[Collected data]

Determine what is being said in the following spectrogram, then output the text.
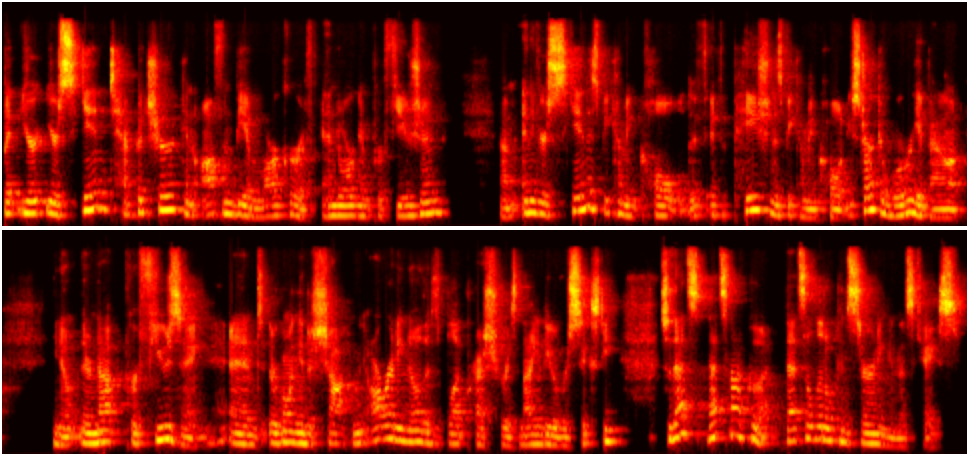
but your your skin temperature can often be a marker of end organ perfusion um, and if your skin is becoming cold if, if a patient is becoming cold you start to worry about you know they're not perfusing and they're going into shock and we already know that his blood pressure is 90 over 60 so that's that's not good that's a little concerning in this case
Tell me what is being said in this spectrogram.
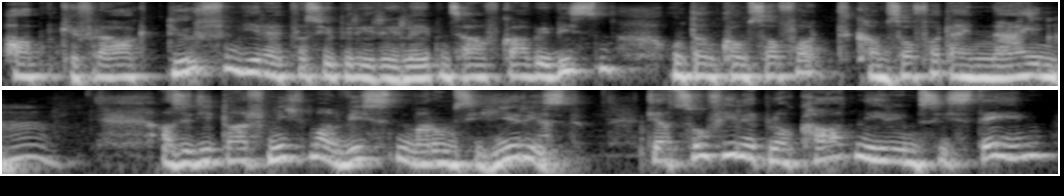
haben gefragt, dürfen wir etwas über ihre Lebensaufgabe wissen? Und dann kam sofort, kam sofort ein Nein. Ah. Also die darf nicht mal wissen, warum sie hier ja. ist. Die hat so viele Blockaden in ihrem System,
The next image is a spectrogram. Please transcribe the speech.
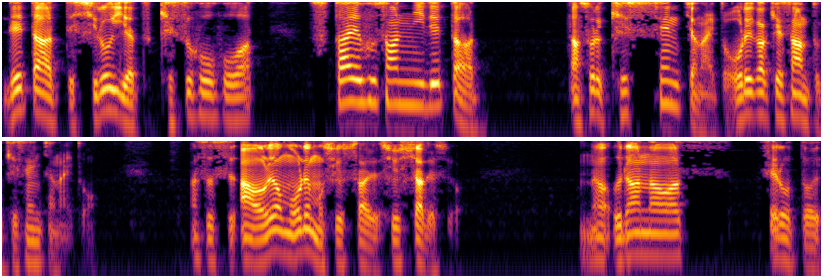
レターって白いやつ消す方法は？スタイフさんにレター、あ、それ消せんじゃないと。俺が消さんと消せんじゃないと。あ、すす、あ、俺はもう、俺も出社で、出社ですよ。な、占わせろと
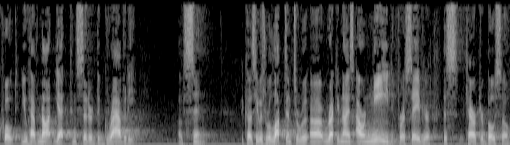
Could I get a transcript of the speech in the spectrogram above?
quote, You have not yet considered the gravity of sin. Because he was reluctant to uh, recognize our need for a Savior, this character, Boso,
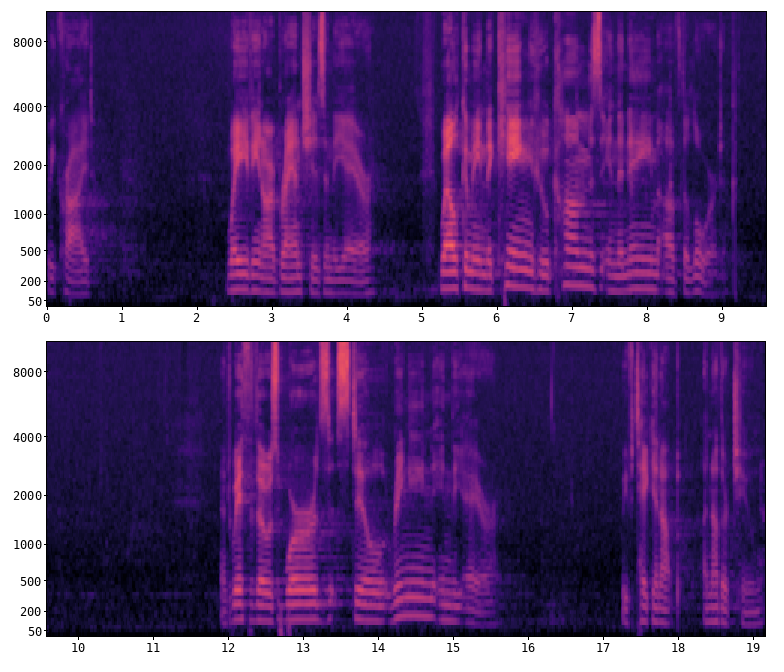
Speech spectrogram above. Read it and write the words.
we cried waving our branches in the air, welcoming the King who comes in the name of the Lord. And with those words still ringing in the air, we've taken up another tune.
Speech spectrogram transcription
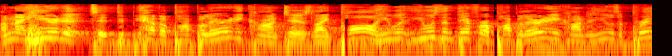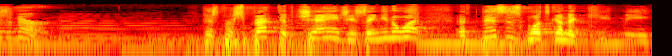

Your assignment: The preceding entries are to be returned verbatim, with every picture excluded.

Response area:
Determine what is being said in the following spectrogram, then output the text.
but your your skin temperature can often be a marker of end organ perfusion um, and if your skin is becoming cold if, if a patient is becoming cold you start to worry about you know they're not perfusing and they're going into shock and we already know that his blood pressure is 90 over 60 so that's that's not good that's a little concerning in this case
Tell me what is being said in this spectrogram.
haben gefragt, dürfen wir etwas über ihre Lebensaufgabe wissen? Und dann kam sofort, kam sofort ein Nein. Ah. Also die darf nicht mal wissen, warum sie hier ja. ist. Die hat so viele Blockaden in ihrem System,
The next image is a spectrogram. Please transcribe the speech.
レターって白いやつ消す方法は？スタイフさんにレター、あ、それ消せんじゃないと。俺が消さんと消せんじゃないと。あ、すす、あ、俺はもう、俺も出社で、出社ですよ。な、占わせろと
Could I get a transcript of the speech in the spectrogram above?
quote, You have not yet considered the gravity of sin. Because he was reluctant to uh, recognize our need for a Savior, this character, Boso,
Speech spectrogram above. Read it and write the words.
we cried waving our branches in the air, welcoming the King who comes in the name of the Lord. And with those words still ringing in the air, we've taken up another tune.
Speech spectrogram transcription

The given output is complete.